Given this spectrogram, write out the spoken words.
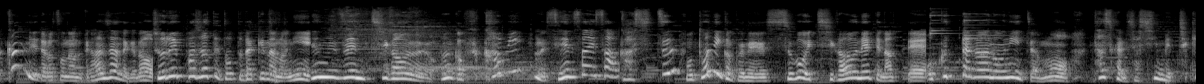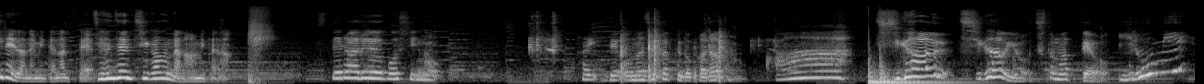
かんねえだろ、そんなのって感じなんだけど、書類パジャって撮っただけなのに、全然違うのよ。なんか深み？ね、繊細さ？画質？もうとにかくね、すごい違うねってなって、送った側のお兄ちゃんも、確かに写足めっちゃ綺麗だねみたいになって、全然違うんだな、みたいな。ステラル越しの、はい。で、同じ角度から、あー、違う違うよ。ちょっと待ってよ。色味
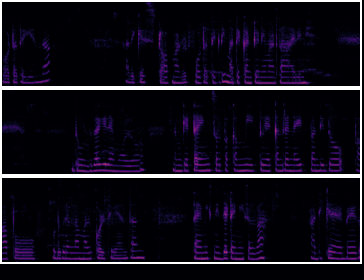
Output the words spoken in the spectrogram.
ಫೋಟೋ ತೆಗಿಯಿಂದ. ಅದಕ್ಕೆ ಸ್ಟಾಪ್ ಮಾಡಿಬಿಟ್ಟು ಫೋಟೋ ತೆಗ್ದು ಮತ್ತೆ ಕಂಟಿನ್ಯೂ ಮಾಡ್ತಾ ಇದ್ದೀನಿ. ದೊಡ್ಡದಾಗಿದೆ ಮಾಲು ನಮಗೆ ಟೈಮ್ ಸ್ವಲ್ಪ ಕಮ್ಮಿ ಇತ್ತು. ಯಾಕಂದರೆ ನೈಟ್ ಬಂದಿದ್ದು ಪಾಪು ಹುಡುಗರೆಲ್ಲ ಮಲ್ಕೊಳ್ತೀವಿ ಅಂತ ಟೈಮಿಂಗ್ಸ್ ನಿದ್ದೆ ಟೈಮಿಂಗ್ಸ್ ಅಲ್ವಾ? ಅದಕ್ಕೆ ಬೇಗ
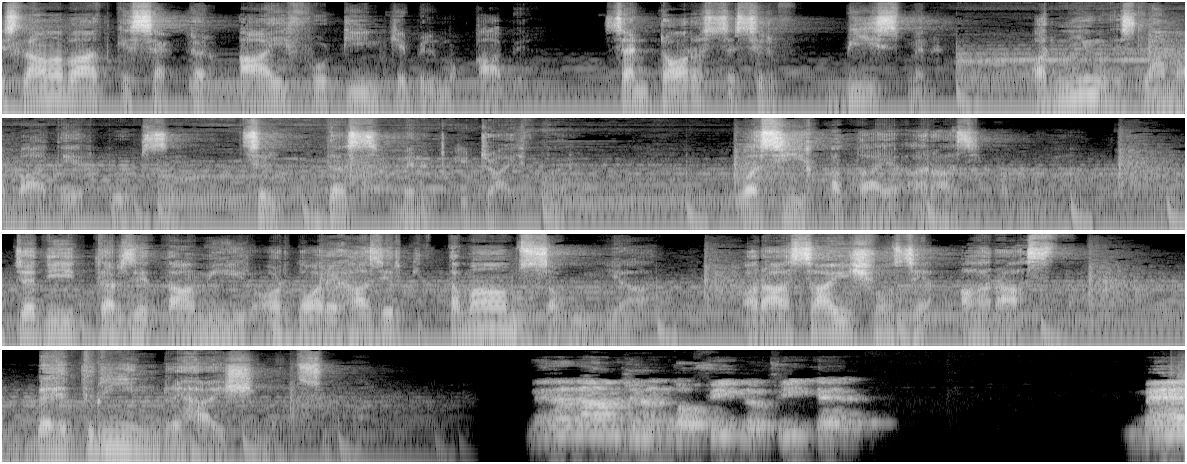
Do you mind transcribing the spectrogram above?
Islamabad के सेक्टर आई फोर्टीन के बिलमुकाबिल, सेंटोरस से सिर्फ़ 20 मिनट और न्यू इस्लामाबाद एयरपोर्ट से सिर्फ़ 10 मिनट की ड्राइव पर। वसी कताए अराजी पर जदीद तर्ज तामीर और दौर हाजिर की तमाम सहूलियात और आसाइशों से आरास्ता, बेहतरीन रिहायशी मंसूबा। मेरा नाम जनरल तौफीक रफीक है। मैं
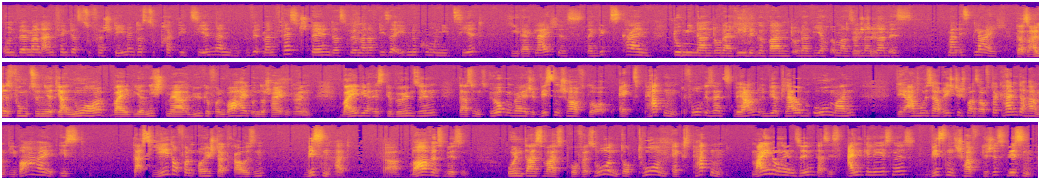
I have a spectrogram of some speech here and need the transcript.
Und wenn man anfängt, das zu verstehen und das zu praktizieren, dann wird man feststellen, dass wenn man auf dieser Ebene kommuniziert, jeder gleich ist. Dann gibt es kein dominant oder redegewandt oder wie auch immer, sondern Richtig. dann ist man ist gleich. Das alles funktioniert ja nur, weil wir nicht mehr Lüge von Wahrheit unterscheiden können. Weil wir es gewöhnt sind, dass uns irgendwelche Wissenschaftler, Experten vorgesetzt werden und wir glauben, oh Mann, der muss ja richtig was auf der Kante haben. Die Wahrheit ist, dass jeder von euch da draußen Wissen hat. Ja, wahres Wissen. Und das, was Professoren, Doktoren, Experten Meinungen sind, das ist angelesenes wissenschaftliches Wissen.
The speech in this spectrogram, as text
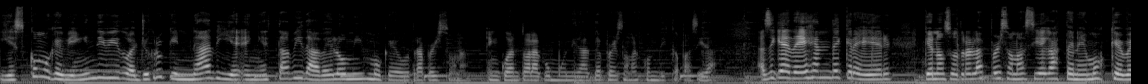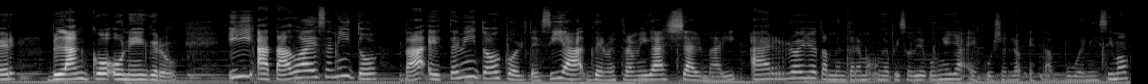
y es como que bien individual. Yo creo que nadie en esta vida ve lo mismo que otra persona en cuanto a la comunidad de personas con discapacidad. Así que dejen de creer que nosotros las personas ciegas tenemos que ver blanco o negro. Y atado a ese mito, va este mito, cortesía de nuestra amiga Shalmari Arroyo. También tenemos un episodio con ella, escúchenlo, está buenísimo.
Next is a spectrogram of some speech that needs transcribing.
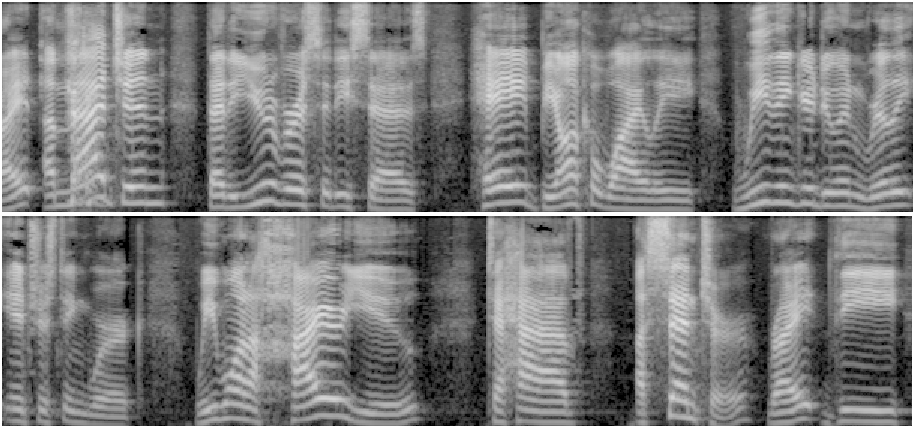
right? Imagine that a university says, hey, Bianca Wylie, we think you're doing really interesting work. We want to hire you to have a center, right? The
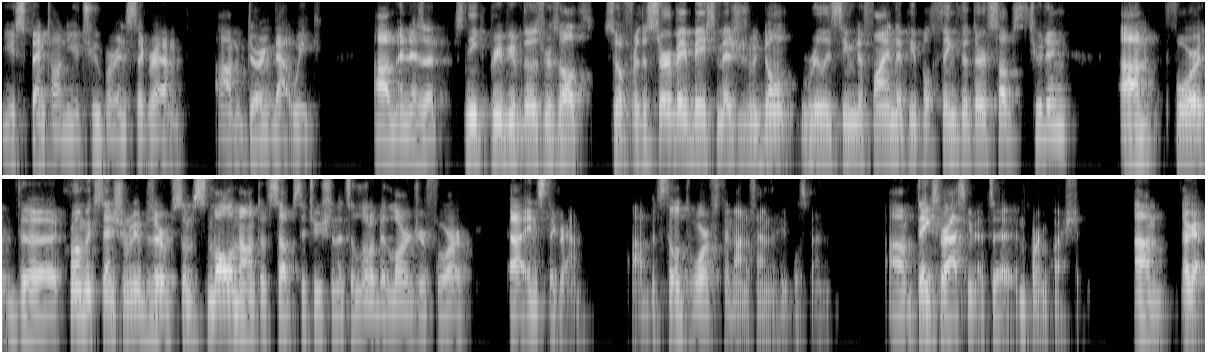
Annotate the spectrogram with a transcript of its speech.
you spent on YouTube or Instagram um, during that week? Um, and as a sneak preview of those results, so for the survey-based measures, we don't really seem to find that people think that they're substituting. Um, for the Chrome extension, we observed some small amount of substitution that's a little bit larger for uh, Instagram, um, but still dwarfs the amount of time that people spend. Um, thanks for asking. That's an important question. Um, okay,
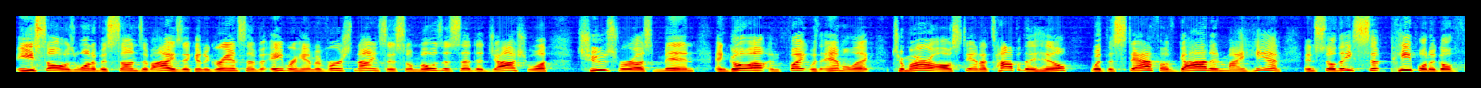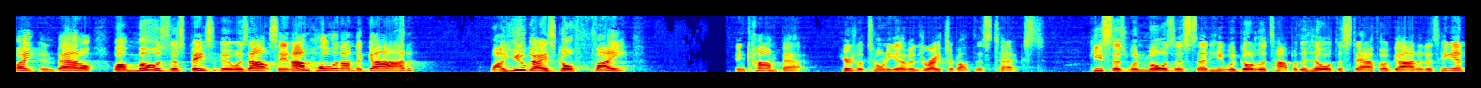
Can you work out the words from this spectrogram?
Esau was one of his sons of Isaac and a grandson of Abraham. And verse 9 says So Moses said to Joshua, Choose for us men and go out and fight with Amalek. Tomorrow I'll stand on top of the hill with the staff of God in my hand. And so they sent people to go fight in battle while Moses basically was out saying, I'm holding on to God while you guys go fight in combat. Here's what Tony Evans writes about this text. He says when Moses said he would go to the top of the hill with the staff of God in his hand,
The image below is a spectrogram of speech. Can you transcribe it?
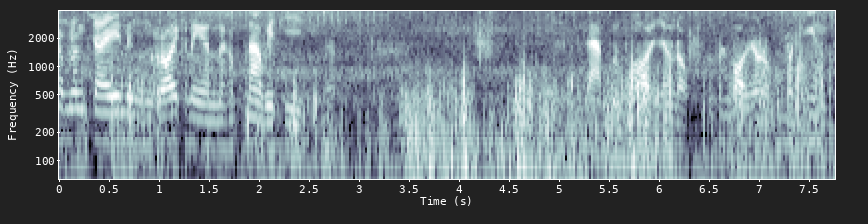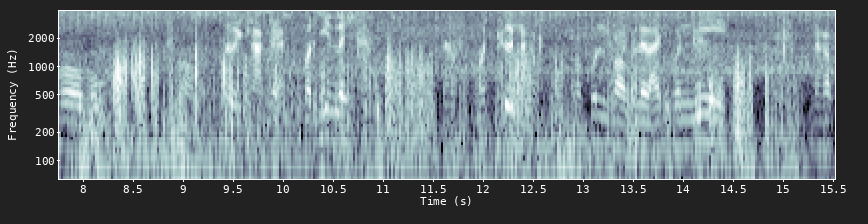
กำลังใจ 100 คะแนนนะครับ หน้าเวทีนะครับ จากคุณพ่อยังดอกคุณบอยังดอกผมบไดยินพอผมเลยฉากแรกบไดยินเลยนะครับมันขึ้นนะครับขอบคุณพ่อเป็นหลาย ๆ ที่คนนี้นะครับ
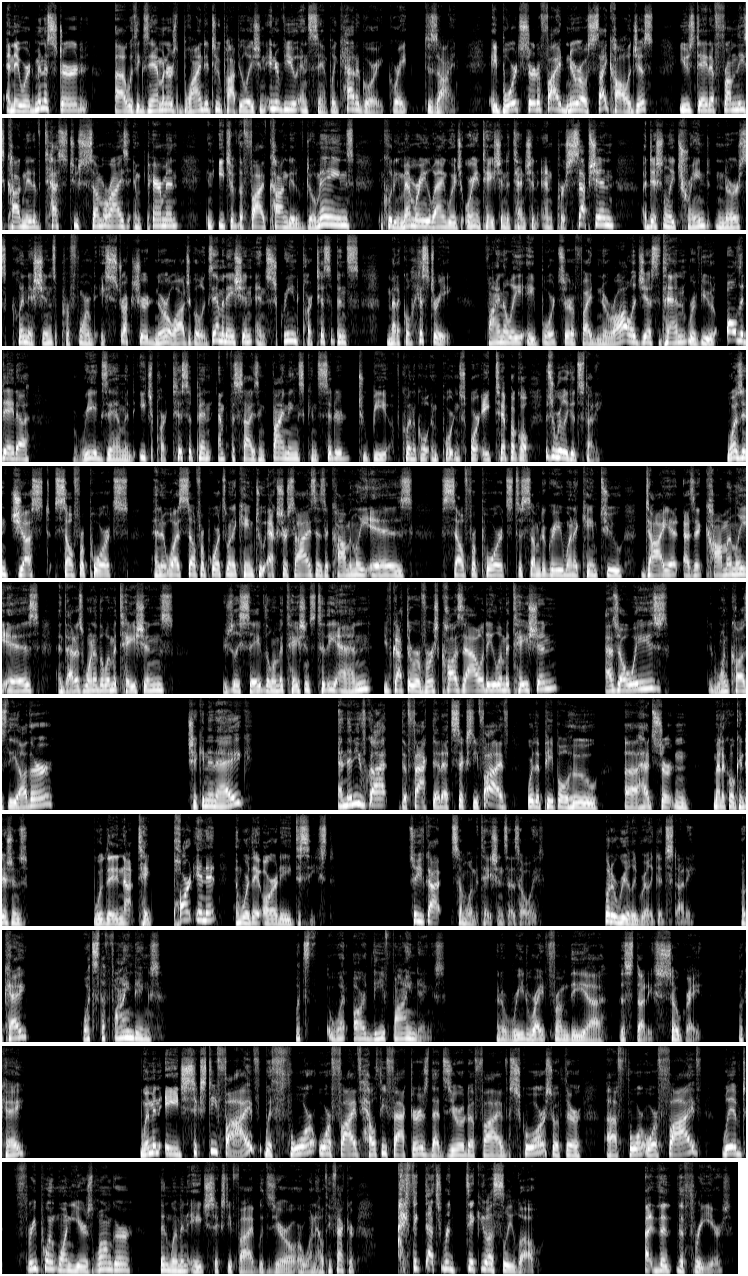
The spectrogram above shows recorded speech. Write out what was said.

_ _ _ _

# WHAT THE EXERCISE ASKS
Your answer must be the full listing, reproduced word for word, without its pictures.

# WRITTEN ANSWER
Given this spectrogram, write out the spoken words.
かんねえだろ、そんなのって感じなんだけど、書類パジャって撮っただけなのに、全然違うのよ。なんか深み？ね、繊細さ？画質？もうとにかくね、すごい違うねってなって、送った側のお兄ちゃんも、確かに写足めっちゃ綺麗だねみたいになって、全然違うんだな、みたいな。ステラル越しの、はい。で、同じ角度から、あー、違う違うよ。ちょっと待ってよ。色味
Output the words spoken in the spectrogram.
ಫೋಟೋ ತೆಗಿಯಿಂದ. ಅದಕ್ಕೆ ಸ್ಟಾಪ್ ಮಾಡಿಬಿಟ್ಟು ಫೋಟೋ ತೆಗ್ದು ಮತ್ತೆ ಕಂಟಿನ್ಯೂ ಮಾಡ್ತಾ ಇದ್ದೀನಿ. ದೊಡ್ಡದಾಗಿದೆ ಮಾಲು ನಮಗೆ ಟೈಮ್ ಸ್ವಲ್ಪ ಕಮ್ಮಿ ಇತ್ತು. ಯಾಕಂದರೆ ನೈಟ್ ಬಂದಿದ್ದು ಪಾಪು ಹುಡುಗರೆಲ್ಲ ಮಲ್ಕೊಳ್ತೀವಿ ಅಂತ ಟೈಮಿಂಗ್ಸ್ ನಿದ್ದೆ ಟೈಮಿಂಗ್ಸ್ ಅಲ್ವಾ? ಅದಕ್ಕೆ ಬೇಗ
Do you mind transcribing the spectrogram above?
Islamabad के सेक्टर आई फोर्टीन के बिलमुकाबिल, सेंटोरस से सिर्फ़ 20 मिनट और न्यू इस्लामाबाद एयरपोर्ट से सिर्फ़ 10 मिनट की ड्राइव पर। वसी कताए अराजी पर जदीद तर्ज तामीर और दौर हाजिर की तमाम सहूलियात और आसाइशों से आरास्ता, बेहतरीन रिहायशी मंसूबा। मेरा नाम जनरल तौफीक रफीक है। मैं
I have a spectrogram of some speech here and need the transcript.
Und wenn man anfängt, das zu verstehen und das zu praktizieren, dann wird man feststellen, dass wenn man auf dieser Ebene kommuniziert, jeder gleich ist. Dann gibt es kein dominant oder redegewandt oder wie auch immer, sondern Richtig. dann ist man ist gleich. Das alles funktioniert ja nur, weil wir nicht mehr Lüge von Wahrheit unterscheiden können. Weil wir es gewöhnt sind, dass uns irgendwelche Wissenschaftler, Experten vorgesetzt werden und wir glauben, oh Mann, der muss ja richtig was auf der Kante haben. Die Wahrheit ist, dass jeder von euch da draußen Wissen hat. Ja, wahres Wissen. Und das, was Professoren, Doktoren, Experten Meinungen sind, das ist angelesenes wissenschaftliches Wissen.
The speech in this spectrogram, as text
y es como que bien individual. Yo creo que nadie en esta vida ve lo mismo que otra persona en cuanto a la comunidad de personas con discapacidad. Así que dejen de creer que nosotros las personas ciegas tenemos que ver blanco o negro. Y atado a ese mito, va este mito, cortesía de nuestra amiga Shalmari Arroyo. También tenemos un episodio con ella, escúchenlo, está buenísimo.
Next is a spectrogram of some speech that needs transcribing.
right? Imagine that a university says, hey, Bianca Wylie, we think you're doing really interesting work. We want to hire you to have a center, right? The
Annotate the spectrogram with a transcript of its speech.
you spent on YouTube or Instagram um, during that week? Um, and as a sneak preview of those results, so for the survey-based measures, we don't really seem to find that people think that they're substituting. Um, for the Chrome extension, we observed some small amount of substitution that's a little bit larger for uh, Instagram, um, but still dwarfs the amount of time that people spend. Um, thanks for asking. That's an important question. Um, okay,
Can you work out the words from this spectrogram?
Esau was one of his sons of Isaac and a grandson of Abraham. And verse 9 says So Moses said to Joshua, Choose for us men and go out and fight with Amalek. Tomorrow I'll stand on top of the hill with the staff of God in my hand. And so they sent people to go fight in battle while Moses basically was out saying, I'm holding on to God while you guys go fight in combat. Here's what Tony Evans writes about this text. He says when Moses said he would go to the top of the hill with the staff of God in his hand,
The image below is a spectrogram of speech. Can you transcribe it?
กำลังใจ 100 คะแนนนะครับ หน้าเวทีนะครับ จากคุณพ่อยังดอกคุณบอยังดอกผมบไดยินพอผมเลยฉากแรกบไดยินเลยนะครับมันขึ้นนะครับขอบคุณพ่อเป็นหลาย ๆ ที่คนนี้นะครับ
The spectrogram above shows recorded speech. Write out what was said.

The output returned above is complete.